Photography by Jane Hobson

The duets then turned to male and female performers – an absolute favourite for me when it comes to dance.  There is nothing more romantic than a male and female dancer moving in time, elegantly using one another’s bodies to create sublime movements.  The two duets on stage here were brilliant – the only problem was knowing which one to watch!  The dancers appeared to float across the stage with ease, almost like feathers spiraling through the air.

The highlight of the performance came as a sail-like sheet was brought across the stage, taking over the space.  In a festival like frenzy of dance, the performers created shadows across the sheet, creating a range of different perspectives.  They ducked in and out of the sheet, evoking an exciting and fast paced atmosphere.


Photography by Jane Hobson

The manic pace was brought to an abrupt halt in this section’s final scene, in which an eerie feel swept over the theatre.  Dancers halted on stage in active stillness, whilst poignant projections were magnified in the background.  A hush went over the audience, and the lights went out on the stage.

This exciting opening showcased the exceptional talent of the dancers, and the intricate imagination that went into the work.  The sudden change of atmosphere was intriguing, and left me wondering where the company would take the next dance.

The second performance Ten Duets on a theme of Rescue, choreographed by Christine Pite, was a peice that leant more on the contemporary side.  The dance didn’t rely on fancy costumes or exceptional sets; it was a simple dance delicately portraying a potent theme.  As suggested in the title, it included ten powerful duets, all telling a different tale of rescue – a word that portrays so much.  Pite’s focus here was to evoke these same meanings through the movement of the body, scattering fragments of the theme across the stage.  And she certainly did this well – the dance was touching, and portrayed a deep longing and need for help from the dancers.  It was simple but effective.

Although this piece didn’t quite grab me the way Indigo Rose did, that’s not to say I didn’t appreciate it as a beautiful piece of dance.  Due to my own tastes, I prefer the more up-tempo, adventurous side to dance – however, the underlying story of Ten Duets was moving and incredible to watch.

Cedar Lake closed the show with the fantastic Necessity, again, choreographed by Jo Strømgren.  This show-stopper was bursting with energy.  It played homage to the space between words, and the idea that there is a dull necessity to formulate everything we do into words.  Letting go of the controlled and methodical notion of the word, it expressed pure emotion and a disregard to rationality.  This translated on stage into an exciting finale, where a set of letters pegged to a washing line formed a chaotic creation – the dancers performed beneath falling showers of letters, portraying a total indifference to the words displayed on them.
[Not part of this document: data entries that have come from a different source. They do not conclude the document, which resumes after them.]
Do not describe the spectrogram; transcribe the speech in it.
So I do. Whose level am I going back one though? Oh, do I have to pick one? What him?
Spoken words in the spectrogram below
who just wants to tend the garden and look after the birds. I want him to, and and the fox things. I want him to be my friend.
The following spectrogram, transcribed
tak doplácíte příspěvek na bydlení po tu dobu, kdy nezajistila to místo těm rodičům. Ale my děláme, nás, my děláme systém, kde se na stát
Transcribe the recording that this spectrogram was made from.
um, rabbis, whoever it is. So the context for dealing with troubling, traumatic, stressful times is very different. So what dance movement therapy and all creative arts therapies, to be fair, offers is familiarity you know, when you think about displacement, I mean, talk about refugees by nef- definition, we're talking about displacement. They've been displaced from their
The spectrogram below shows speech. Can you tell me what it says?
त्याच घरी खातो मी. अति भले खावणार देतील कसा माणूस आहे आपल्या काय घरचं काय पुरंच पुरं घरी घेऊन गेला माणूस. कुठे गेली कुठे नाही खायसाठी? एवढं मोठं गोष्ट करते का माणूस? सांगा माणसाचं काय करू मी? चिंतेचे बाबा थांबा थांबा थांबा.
NECESSITY, AGAIN, Cedar Lake Contemporary Ballet, Baden Baden, Germany.

Photography by Jane Hobson

The total lack of inhibition of the dancers was expressed through a series of group, solo and duet performances, with incredible lifts to leave the audience on the edge of their seats.  The only real way to describe it was that it was like the best party on earth displayed to you on stage.  I desperately wanted to jump on stage with the performers – they evoked unadulterated joy and the ability to totally let go.
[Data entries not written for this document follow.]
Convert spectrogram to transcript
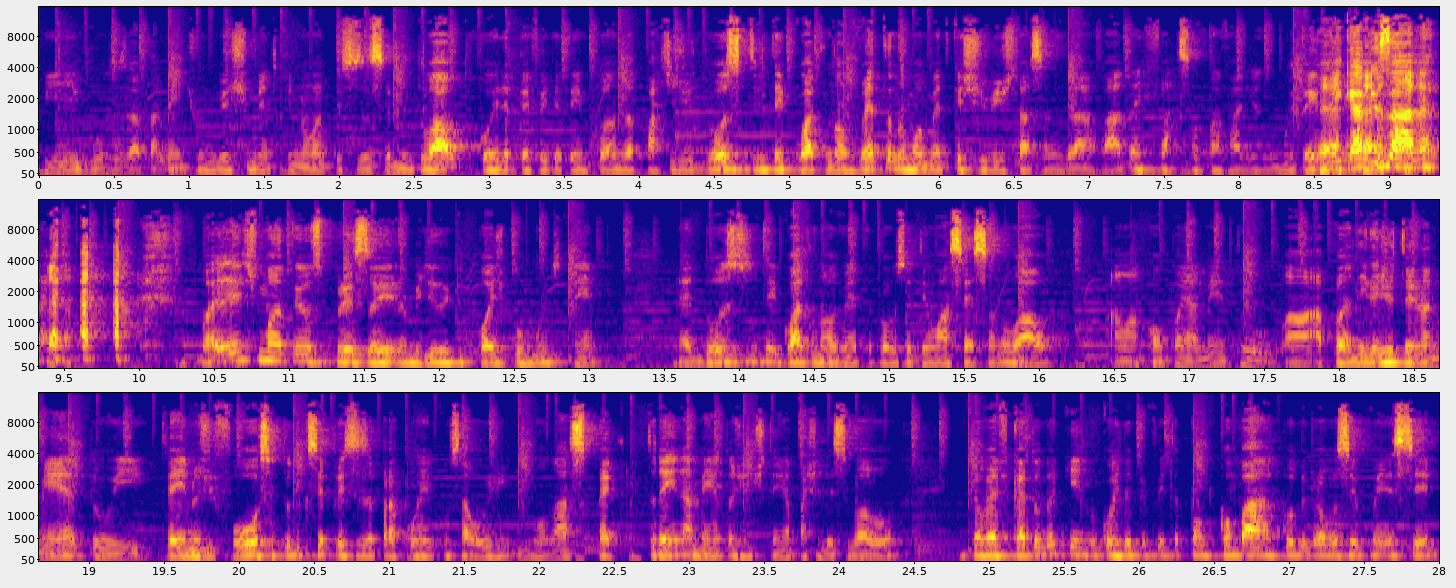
perigoso, exatamente. Um investimento que não é- precisa ser muito alto. Corrida Perfeita tem planos a partir de 12,34,90 no momento que este vídeo está sendo gravado. A inflação está variando muito aí, tem que avisar, né? Mas a gente mantém os preços aí na medida que pode por muito tempo. Né? 12,34,90 para você ter um acesso anual a um acompanhamento, a, a planilha de treinamento e treinos de força, tudo que você precisa para correr com saúde no aspecto treinamento a gente tem a partir desse valor. Então vai ficar tudo aqui no corridaperfeita.com.br clube para você conhecer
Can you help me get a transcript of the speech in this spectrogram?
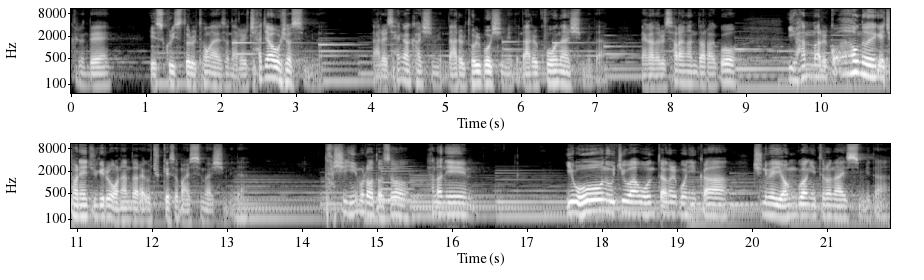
그런데 예수 그리스도를 통하여서 나를 찾아오셨습니다. 나를 생각하십니다. 나를 돌보십니다. 나를 구원하십니다. 내가 너를 사랑한다라고 이 한 말을 꼭 너에게 전해주기를 원한다라고 주께서 말씀하십니다. 다시 힘을 얻어서 하나님 이 온 우주와 온 땅을 보니까 주님의 영광이 드러나 있습니다.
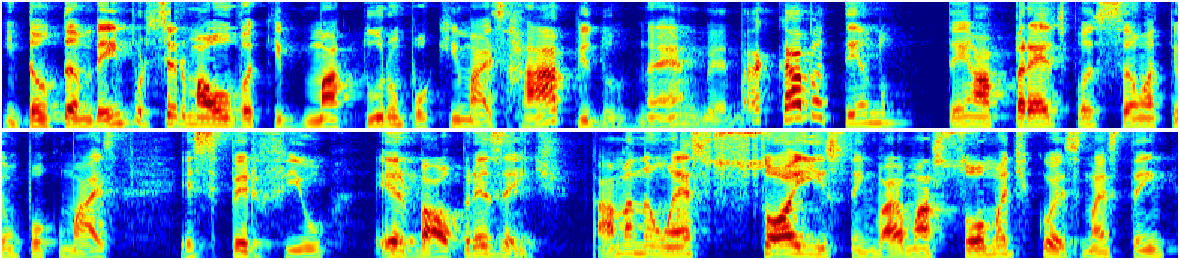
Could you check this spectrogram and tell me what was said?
Então, também por ser uma uva que matura um pouquinho mais rápido, né, acaba tendo tem uma predisposição a ter um pouco mais esse perfil herbal presente, tá? Mas não é só isso, tem uma soma de coisas, mas tem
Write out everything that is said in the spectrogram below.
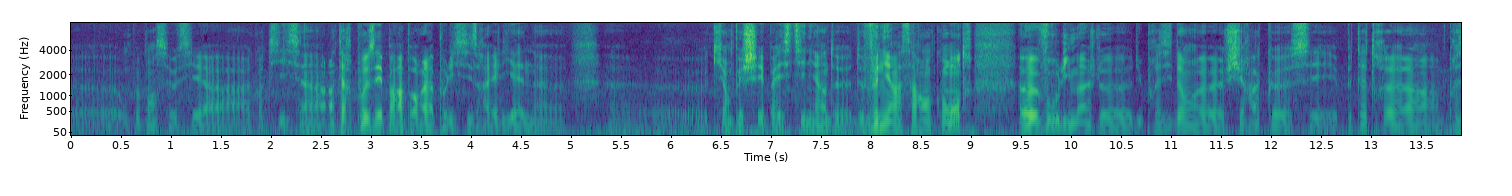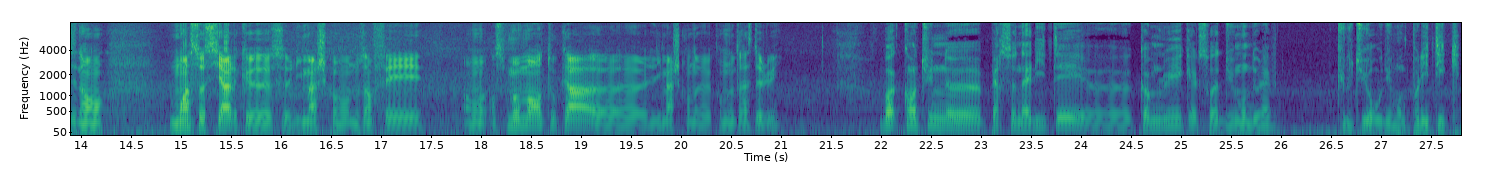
euh, on peut penser aussi à quand il s'est interposé par rapport à la police israélienne qui empêchait les Palestiniens de, venir à sa rencontre. vous, l'image du président Chirac, c'est peut-être un président moins social que l'image qu'on nous en fait, en, ce moment en tout cas, l'image qu'on nous dresse de lui? Quand une euh, personnalité euh, comme lui, qu'elle soit du monde de la culture ou du monde politique,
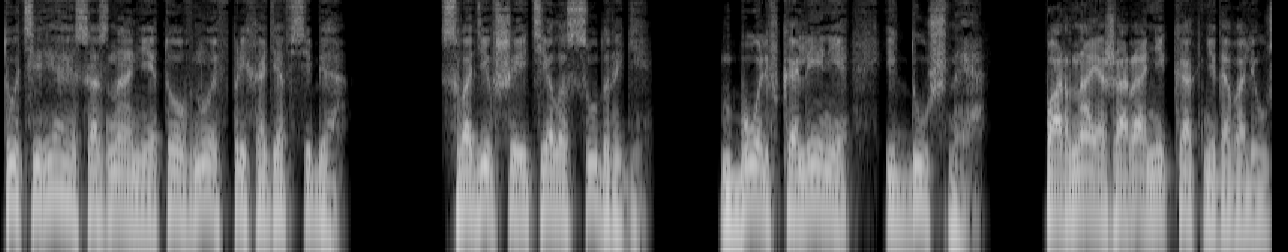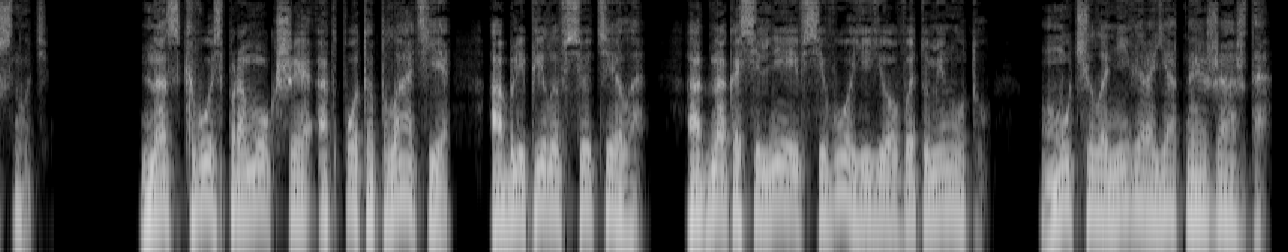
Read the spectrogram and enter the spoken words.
то теряя сознание, то вновь приходя в себя. Сводившие тело судороги, боль в колене и душная, парная жара никак не давали уснуть. Насквозь промокшее от пота платье облепило все тело, однако сильнее всего ее в эту минуту мучила невероятная жажда.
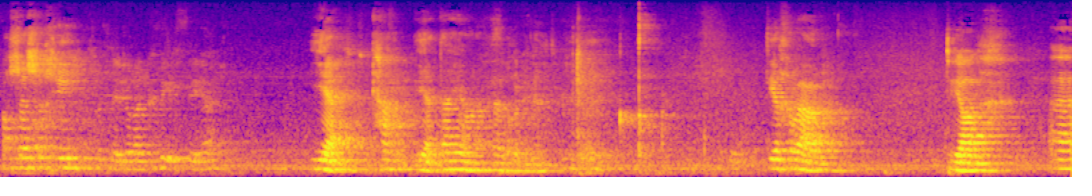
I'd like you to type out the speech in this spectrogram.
falle allwch chi... Ie? Ie, ie, da iawn am hynny. Diolch yn fawr. Diolch. Uh,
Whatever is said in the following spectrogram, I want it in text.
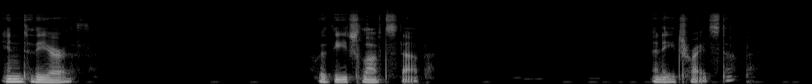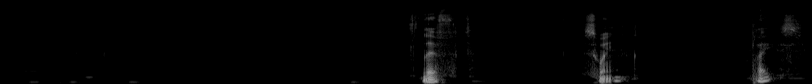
into the earth with each left step and each right step. Lift, swing, place,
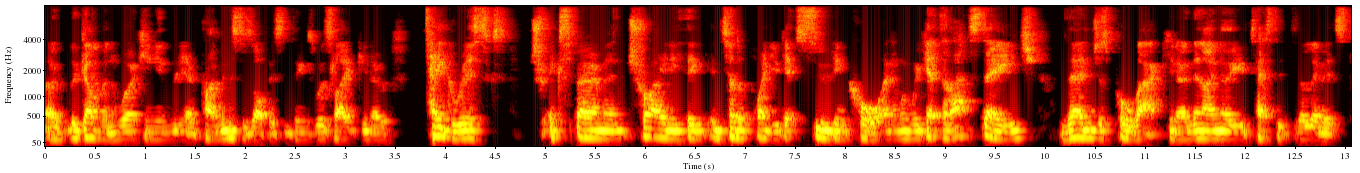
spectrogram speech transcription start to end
uh, the government and working in you know prime minister's office and things was like, you know, take risks, tr- experiment, try anything until the point you get sued in court, and then when we get to that stage, then just pull back. You know, and then I know you've tested to the limits.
The finale was performed to the infectious sound of Charles Aznavour, adding a french and – at times – sensual aroma to the whole show.  Fast paced, thrilling and out of control – it was mesmerizing.
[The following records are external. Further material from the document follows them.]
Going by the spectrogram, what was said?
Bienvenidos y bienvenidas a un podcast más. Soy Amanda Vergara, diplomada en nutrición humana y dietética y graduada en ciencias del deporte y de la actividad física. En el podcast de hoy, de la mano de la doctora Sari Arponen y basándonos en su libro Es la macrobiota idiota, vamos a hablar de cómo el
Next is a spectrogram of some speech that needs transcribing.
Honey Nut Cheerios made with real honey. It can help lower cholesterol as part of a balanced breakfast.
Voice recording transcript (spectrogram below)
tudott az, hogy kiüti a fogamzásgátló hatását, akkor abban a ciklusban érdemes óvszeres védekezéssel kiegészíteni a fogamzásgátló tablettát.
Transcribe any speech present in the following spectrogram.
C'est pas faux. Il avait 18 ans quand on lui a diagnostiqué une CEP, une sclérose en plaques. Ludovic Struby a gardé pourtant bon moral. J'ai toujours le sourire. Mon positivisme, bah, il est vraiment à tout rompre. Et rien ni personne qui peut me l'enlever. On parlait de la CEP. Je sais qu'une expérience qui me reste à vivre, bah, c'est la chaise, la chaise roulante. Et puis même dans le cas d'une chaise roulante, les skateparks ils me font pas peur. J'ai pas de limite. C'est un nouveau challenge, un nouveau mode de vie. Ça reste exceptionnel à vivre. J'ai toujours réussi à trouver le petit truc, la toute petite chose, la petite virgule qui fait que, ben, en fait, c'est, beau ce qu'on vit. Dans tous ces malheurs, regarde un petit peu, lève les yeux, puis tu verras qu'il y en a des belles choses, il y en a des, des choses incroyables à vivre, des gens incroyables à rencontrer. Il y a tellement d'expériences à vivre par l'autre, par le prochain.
Cedar Lake’s first trip to Cardiff ended to an ear-splitting reception from the crowd.  The dancers seemed humbled and genuinely happy to see such an incredible reception.

I would hugely recommend any dance fans to visit the WMC tonight for the second showing.  The talent on the stage last night was out of this world – it took my breath away.  I left the Centre feeling overwhelmed, happy as larry and overall… incredibly jealous!   Without a doubt I will be keeping my eye on this company from now on – going by last night, they are set to create phenomenal things!